As we scoured the web and Twitter for news, stats, and quotes related to the Rhody/Fordham game (we’re gluttons for punishment), a somewhat interesting article popped up. Jaden Daly, head writer for the blog A Daly Dose of Hoops, was at Rose Hill Gymnasium on Saturday and had a few comments on the action that struck us as kind of odd. Bear in mind that this is a New York-based blog, so the opinions voiced would likely be from a pro-Fordham perspective. Which is fine – it’s always good to read differing thoughts and gauge how your team is perceived by non-fans.
But take a look at some of what he wrote, and allow us to disagree. From the aptly named “Nuggets of Note” section:
The officiating and physicality was the story of the game first and foremost. There were multiple occasions in which Rhode Island got calls that lesser teams probably would not have received, including a flagrant foul against Fordham’s Bryan Smith on what appeared to be a routine tie-up with Xavier Munford on the baseline early in the second half, not to mention several other debatable foul calls throughout the day.
Yeah, Rhody got calls like UConn or Kansas gets calls. It’s probably why they had twenty fouls whistled against them in the second half. Why, it could have been thirty or forty had they not got all the calls!
Oh also, the flagrant foul. Not sure which game Daly was watching; in the game was saw, Munford went up for a layup and got clobbered from behind by Smith, who was clearly not going for the ball. Even if you disagree with the call, there was nothing close to a tie-up, and “on the baseline” doesn’t even begin to describe what actually happened on the play. It was a body-to-body collision and X hit the deck hard. Here was our tweet at the time:
UNBELIEVABLY dirty foul by Fordham. Flagrant called but Smith should be gone. A little confrontation between Munford and Smith afterwards.
— Rhody Rampage (@RhodyRampage) January 26, 2013
In hindsight, perhaps we were a little fired up. But we also know a flagrant foul when we see one.
Finally, Dan Hurley did not disappoint those who came to see the first-year Rhode Island head coach put on a show in his return to New York after spending the previous two seasons restoring the program at Wagner College in Staten Island. The colorful Hurley can be controversial and sometimes even out of control, and he wore his emotions on his chest as the game went on. On multiple occasions in the second half after media timeouts or blown whistles, Hurley sprinted from his bench toward the Fordham sideline, attempting to provoke Fordham coach Tom Pecora.

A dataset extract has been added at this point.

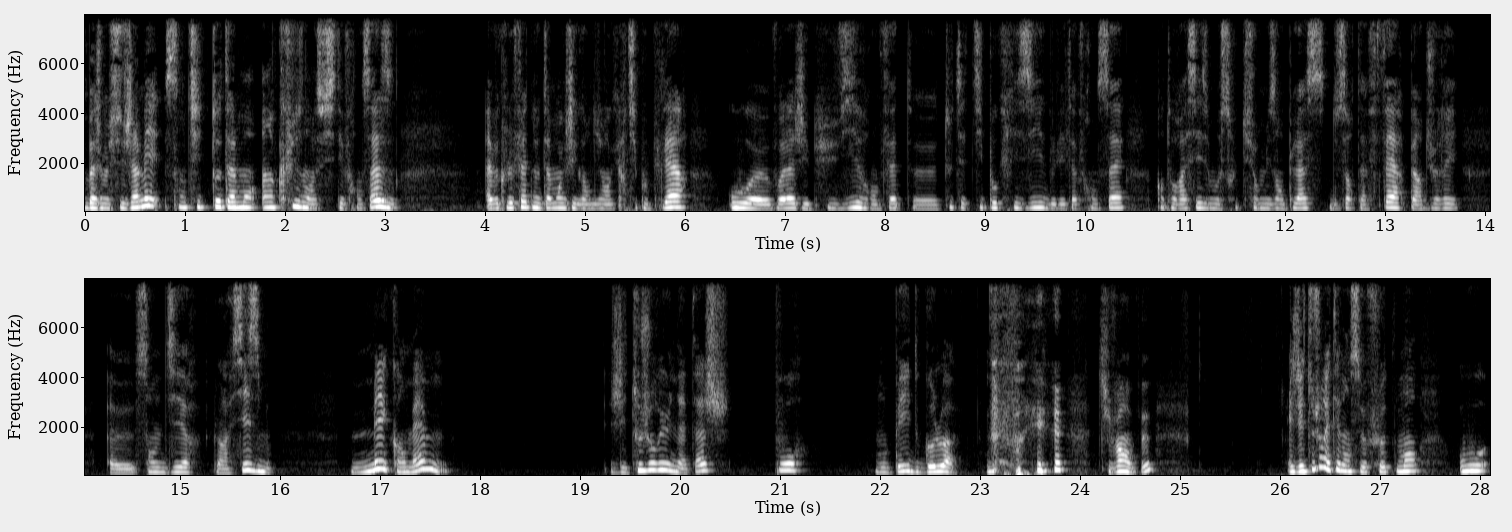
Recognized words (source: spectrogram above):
bah, je me suis jamais sentie totalement incluse dans la société française, avec le fait notamment que j'ai grandi en quartier populaire, où euh, voilà j'ai pu vivre en fait euh, toute cette hypocrisie de l'État français quant au racisme aux structures mises en place de sorte à faire perdurer euh, sans le dire le racisme. Mais quand même j'ai toujours eu une attache pour mon pays de Gaulois. Tu vois un peu. Et j'ai toujours été dans ce flottement où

Hm. Why would he be upset and charging in the direction of the Fordham sideline during media timeouts? And each time he stopped near the scorers table. Wait, do the refs stand near the scorers table during media timeouts? ….THEY DO?!?! Do you think maybe Hurley was irate at the refs? Maybe concerning 27 fouls whistled against Rhody? Hm. That makes a lot more sense. Although it’s not as fun of a story.
Or maybe he was trying to get more of those great calls that Rhody got.
Last one, this from Twitter, basically insinuating the same thing:
Fordham up 58-56 with 3:39 left in regulation as Dan Hurley again tries to go after Tom Pecora…this is unbelievable.
— A Daly Dose Of Hoops (@DalyDoseOfHoops) January 26, 2013
Look, as far as we know, Dan Hurley and Tom Pecora get along just fine. We’ve heard nothing (other than this) to indicate otherwise, and there have never been any reports from reputable news sources of Dan Hurley “going after” another coach, either after this game or any others in his coaching career. So we’re chalking it up to either a misinterpretation of what Daly saw, or a case of sensationalistic journalism. Yes, Dan Hurley is intense. He claps and stomps and screams and never sits down. We love it. How can you not? An intense coach is great to see; half of URI fans probably act the same way when watching the game at home or at the Ryan. It’s awesome. But to insinuate that he tries to provoke… fights? Not his style, and there’s zero credible evidence that says he’s ever done anything close to that. If you don’t like him, that’s fine. But we love him.
So what say you, Rhody Nation? Is Dan Hurley too intense on the sidelines?